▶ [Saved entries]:
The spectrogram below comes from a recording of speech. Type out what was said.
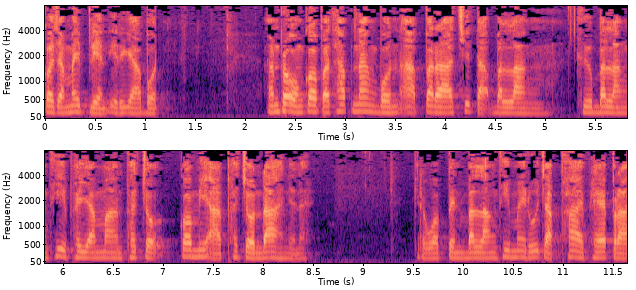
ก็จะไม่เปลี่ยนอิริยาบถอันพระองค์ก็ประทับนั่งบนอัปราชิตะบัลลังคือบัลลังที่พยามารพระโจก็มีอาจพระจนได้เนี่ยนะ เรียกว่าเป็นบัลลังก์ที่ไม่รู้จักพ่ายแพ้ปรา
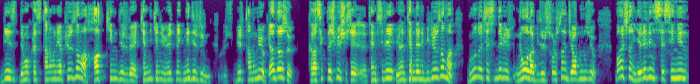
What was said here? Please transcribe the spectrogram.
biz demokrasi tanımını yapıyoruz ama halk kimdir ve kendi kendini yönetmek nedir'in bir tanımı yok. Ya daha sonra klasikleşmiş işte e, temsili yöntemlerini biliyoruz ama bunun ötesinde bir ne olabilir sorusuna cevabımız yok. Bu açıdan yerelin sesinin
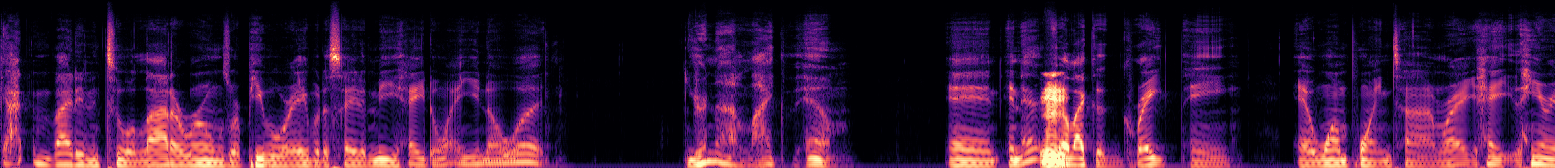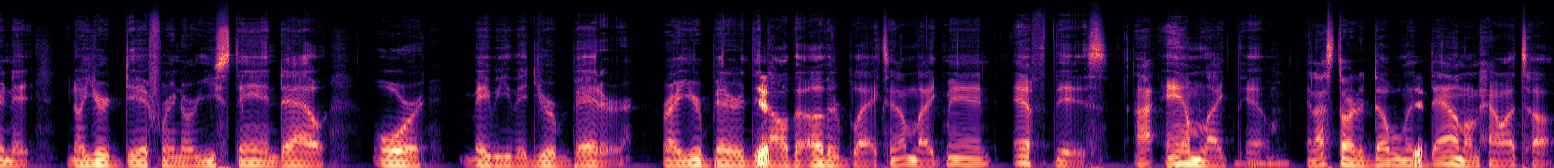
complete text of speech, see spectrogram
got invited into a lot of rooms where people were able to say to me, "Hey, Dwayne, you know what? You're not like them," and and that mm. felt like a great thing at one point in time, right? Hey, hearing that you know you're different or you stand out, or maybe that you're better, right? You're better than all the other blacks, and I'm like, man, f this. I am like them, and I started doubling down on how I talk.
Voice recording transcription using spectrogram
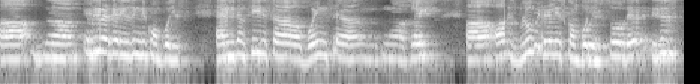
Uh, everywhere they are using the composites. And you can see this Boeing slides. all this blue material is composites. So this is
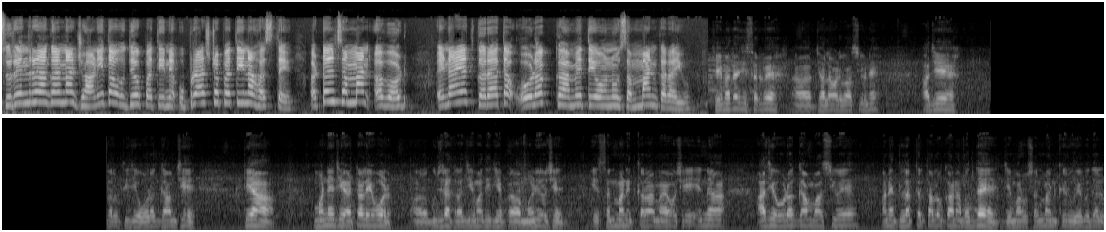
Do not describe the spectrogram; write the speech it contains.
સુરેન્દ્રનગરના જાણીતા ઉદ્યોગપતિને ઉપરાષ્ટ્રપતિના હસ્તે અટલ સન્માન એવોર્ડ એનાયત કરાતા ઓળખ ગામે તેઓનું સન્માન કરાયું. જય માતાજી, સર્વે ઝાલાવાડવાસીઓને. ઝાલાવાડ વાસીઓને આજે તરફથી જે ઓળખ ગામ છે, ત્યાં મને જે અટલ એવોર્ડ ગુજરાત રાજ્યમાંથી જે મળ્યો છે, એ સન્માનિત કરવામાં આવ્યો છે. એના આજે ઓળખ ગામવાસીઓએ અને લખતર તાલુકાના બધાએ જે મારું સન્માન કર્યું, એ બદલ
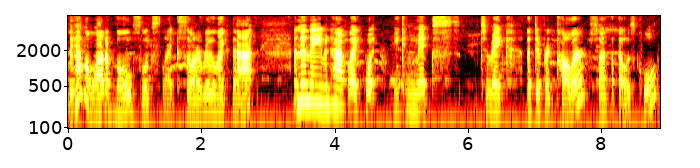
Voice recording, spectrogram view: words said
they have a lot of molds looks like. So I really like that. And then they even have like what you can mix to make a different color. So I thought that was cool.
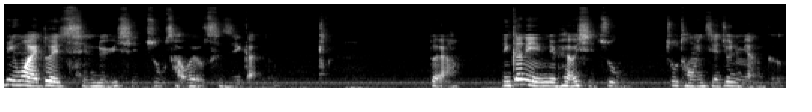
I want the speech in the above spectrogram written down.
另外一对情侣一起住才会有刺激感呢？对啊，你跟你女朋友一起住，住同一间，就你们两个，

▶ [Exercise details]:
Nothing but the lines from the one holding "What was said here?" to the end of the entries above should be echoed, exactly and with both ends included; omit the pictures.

▶ [Written reply]:
What was said here? Please transcribe the spectrogram.
biz demokrasi tanımını yapıyoruz ama halk kimdir ve kendi kendini yönetmek nedir'in bir tanımı yok. Ya daha sonra klasikleşmiş işte e, temsili yöntemlerini biliyoruz ama bunun ötesinde bir ne olabilir sorusuna cevabımız yok. Bu açıdan yerelin sesinin
complete text of speech, see spectrogram
got invited into a lot of rooms where people were able to say to me, "Hey, Dwayne, you know what? You're not like them," and and that mm. felt like a great thing at one point in time, right? Hey, hearing that you know you're different or you stand out, or maybe that you're better, right? You're better than all the other blacks, and I'm like, man, f this. I am like them, and I started doubling down on how I talk.
Voice recording transcription using spectrogram
Uh, everywhere they are using the composites. And you can see this Boeing slides. all this blue material is composites. So this is
Do not describe the spectrogram; write the speech it contains.
સુરેન્દ્રનગરના જાણીતા ઉદ્યોગપતિને ઉપરાષ્ટ્રપતિના હસ્તે અટલ સન્માન એવોર્ડ એનાયત કરાતા ઓળખ ગામે તેઓનું સન્માન કરાયું. જય માતાજી, સર્વે ઝાલાવાડવાસીઓને. ઝાલાવાડ વાસીઓને આજે તરફથી જે ઓળખ ગામ છે, ત્યાં મને જે અટલ એવોર્ડ ગુજરાત રાજ્યમાંથી જે મળ્યો છે, એ સન્માનિત કરવામાં આવ્યો છે. એના આજે ઓળખ ગામવાસીઓએ અને લખતર તાલુકાના બધાએ જે મારું સન્માન કર્યું, એ બદલ
Voice recording, spectrogram view: words said
they have a lot of molds looks like. So I really like that. And then they even have like what you can mix to make a different color. So I thought that was cool.
I want the speech in the above spectrogram written down.
另外一对情侣一起住才会有刺激感呢？对啊，你跟你女朋友一起住，住同一间，就你们两个，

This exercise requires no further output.